Texas Tech Paleontologist to Discuss Discovery of ‘Missing Link’ Sauropod Dino at Geological Society of America Meeting

Yizhousaurus sunae is considered the prototype for what would become some of the largest animals ever to walk the Earth.

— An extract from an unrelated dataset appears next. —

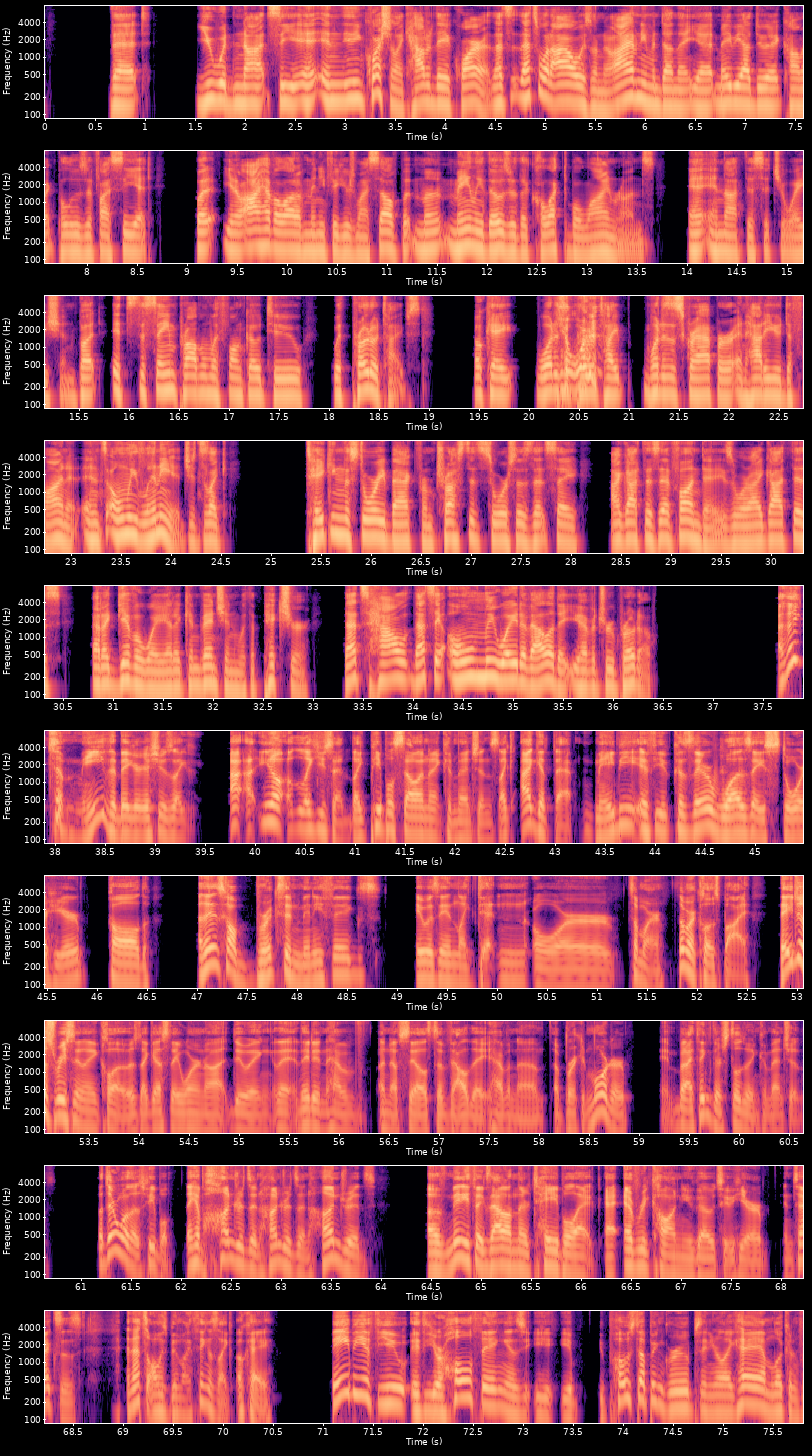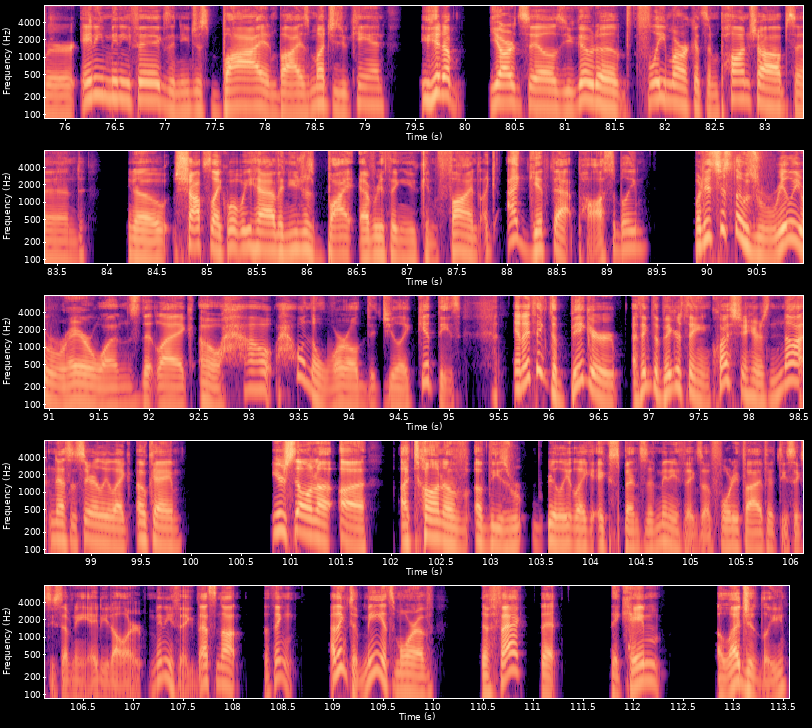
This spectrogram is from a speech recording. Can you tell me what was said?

Its life ended in a flash – probably a flash flood, actually. And once its body came to rest covered in silt and sediment in the swollen floodplain, the “missing link” sauropod lay forgotten in the darkness of hardened rock for 200 million years. On Sunday (Oct. 31), a Texas Tech University researcher will discuss the discovery in China of the first complete skeleton of an early sauropod, Yizhousaurus sunae, considered the prototype for what would become some of the largest animals ever to walk the Earth. Sankar Chatterjee, Horn Professor of Geosciences and curator of paleontology at the Museum of Texas Tech University, will deliver the findings during the annual meeting of the Geological Society of America in Denver. He began working on the animal in 2005 with Chinese colleagues. This particular early sauropod’s life ended in tragedy, Chatterjee said. However, his four-footed, long-necked ancestors, such as Diplodocus and Camarasaurus, would become one of the most recognizable and successful orders of dinosaurs to rule the planet until the mass extinction 65 million years ago. “Sauropods as a group are very numerous for 160 million years during the Mesozoic,” Chatterjee said. “There’s about 120 species known, but most of them were later sauropods. Questions remain about how they began. Yizhousaurus will fill in a critical gap in the early evolution of sauropods.” Chinese scientists discovered two prosauropods – the precursor animals that would give rise to their larger cousins – 50 years prior near the same location in Lufeng, in Yunnan Province of South China. But Yizhousaurus sunae shows all the hallmarks of the later sauropods, such as beginning of a long neck, hardy skeleton, four-legged posture and a small, broad skull. Researchers also discovered the intact, fossilized skull of Yizhousaurus, a rare and crucial piece to understand this animal’s place in the evolution of sauropods. Only 10 percent of skulls survive, he said. “Yizhousaurus’s skull is broad, high and domed, less than a foot long with a short snout, eye sockets on the sides for scanning enemies,” Chatterjee said. “It has an unusually wide and U-shaped jaw, in top view, like that seen in later Camarasaurus.” These prey animals measured only 30 feet long and probably lived in herds to protect themselves from predatory dinosaurs related to Dilophosaurus, a miniature version of allosaurs that lived in the area at that time. Their lives revolved around eating the evergreen trees that populated their flood plains, he said. Numerous serrated and spoon-shaped teeth of the upper and lower jaws would slide past each other like gardening shears for cutting plant material during feeding. “The sturdy teeth and raised neck let the animal very easily nip small branches from treetops and then chew the plant material. It could eat anything from leaves to woodier parts of the plants. The teeth could really slice. Later sauropods lost these all-purpose teeth and subsisted on soft plant material. Once the plant food was ingested, a gastric mill in the stomach probably provided further mechanical breakdown of the plant.” Most paleontologists are of the opinion that some prosauropods gave rise to sauropods, despite the fact that the transition has been very vague, Chatterjee said. “The skull was a dead ringer for early sauropod. So beautiful. So complete,” he said. “Anyone looking at this dinosaur can see its basic body plan from which later sauropods could be derived. This is why this Yizhousaurus may bridge this gap. Not only from Lufeng, but also from Liaoning Province of China, hundreds of exquisite dinosaur fossils have been discovered in recent times. I think this century will belong to China as far as paleontology is concerned.” Watch the clip here: http://www.youtube.com/watch?v=piKSvvdRsrg. Find Texas Tech news, experts and story ideas at www.media.ttu.edu. CONTACT: Sankar Chatterjee, Horn Professor of Geosciences, curator of paleontology at the Museum of Texas Tech, (806) 787-4332, or sankar.chatterjee@ttu.edu.